# [Exercise objective]
Look through the listing below and count the lines holding "words". Reply with the number alone.

# [The data]
........

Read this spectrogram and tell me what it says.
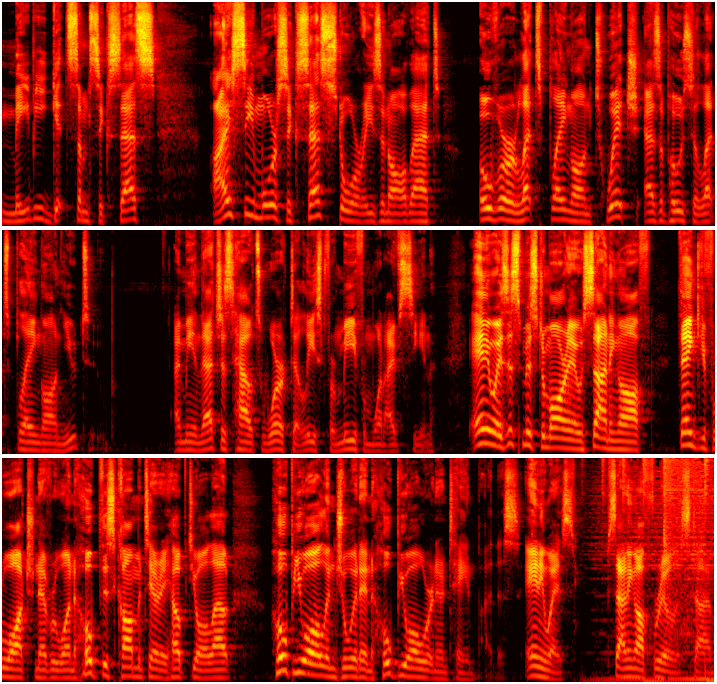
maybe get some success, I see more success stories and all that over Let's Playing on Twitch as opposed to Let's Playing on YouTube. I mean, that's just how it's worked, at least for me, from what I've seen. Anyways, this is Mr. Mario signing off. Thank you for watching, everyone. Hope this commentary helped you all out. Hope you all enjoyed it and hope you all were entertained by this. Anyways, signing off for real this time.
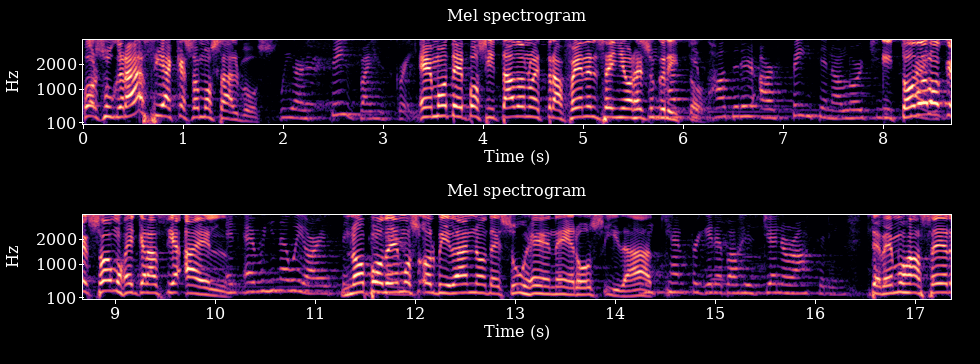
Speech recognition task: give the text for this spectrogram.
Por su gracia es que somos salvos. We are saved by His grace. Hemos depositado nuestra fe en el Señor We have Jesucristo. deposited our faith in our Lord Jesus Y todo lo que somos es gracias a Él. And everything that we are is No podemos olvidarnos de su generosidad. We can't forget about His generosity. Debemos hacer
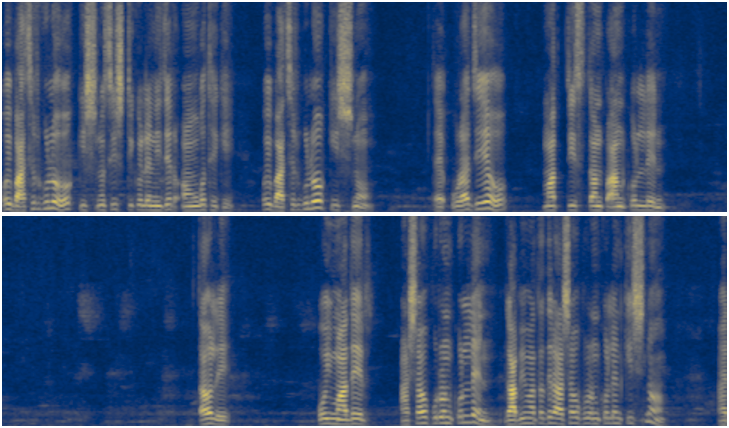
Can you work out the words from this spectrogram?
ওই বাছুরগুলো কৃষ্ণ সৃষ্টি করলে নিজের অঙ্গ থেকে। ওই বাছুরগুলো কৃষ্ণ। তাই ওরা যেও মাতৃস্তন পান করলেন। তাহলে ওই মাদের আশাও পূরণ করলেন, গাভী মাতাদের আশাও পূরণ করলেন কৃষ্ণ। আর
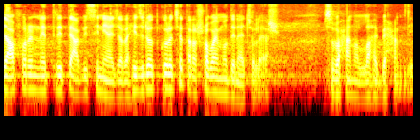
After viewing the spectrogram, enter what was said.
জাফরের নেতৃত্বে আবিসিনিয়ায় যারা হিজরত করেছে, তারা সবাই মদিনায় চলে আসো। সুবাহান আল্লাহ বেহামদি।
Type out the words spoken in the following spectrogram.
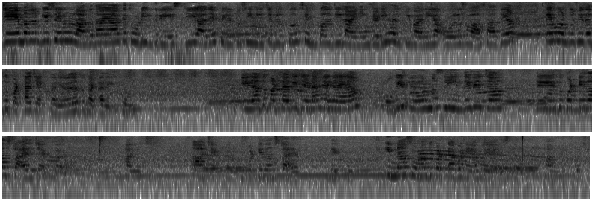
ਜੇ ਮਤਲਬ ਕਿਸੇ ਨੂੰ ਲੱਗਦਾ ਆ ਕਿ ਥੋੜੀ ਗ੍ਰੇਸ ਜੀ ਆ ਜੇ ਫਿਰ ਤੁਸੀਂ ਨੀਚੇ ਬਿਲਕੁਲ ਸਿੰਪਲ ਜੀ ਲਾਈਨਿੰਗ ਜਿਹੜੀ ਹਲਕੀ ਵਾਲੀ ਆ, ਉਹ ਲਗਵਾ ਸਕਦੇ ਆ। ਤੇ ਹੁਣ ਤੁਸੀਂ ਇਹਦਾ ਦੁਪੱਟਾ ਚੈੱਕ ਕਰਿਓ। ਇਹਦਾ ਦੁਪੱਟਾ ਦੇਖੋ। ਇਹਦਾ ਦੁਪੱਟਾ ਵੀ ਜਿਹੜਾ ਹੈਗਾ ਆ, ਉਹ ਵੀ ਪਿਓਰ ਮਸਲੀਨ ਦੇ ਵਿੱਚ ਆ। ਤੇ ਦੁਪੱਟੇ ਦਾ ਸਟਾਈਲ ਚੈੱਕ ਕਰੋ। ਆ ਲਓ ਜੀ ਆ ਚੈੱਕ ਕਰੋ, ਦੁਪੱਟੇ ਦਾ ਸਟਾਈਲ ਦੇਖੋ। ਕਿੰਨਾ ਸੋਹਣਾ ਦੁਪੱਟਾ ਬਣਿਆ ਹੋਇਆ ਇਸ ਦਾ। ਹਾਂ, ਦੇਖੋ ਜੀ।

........

# [Response area]
2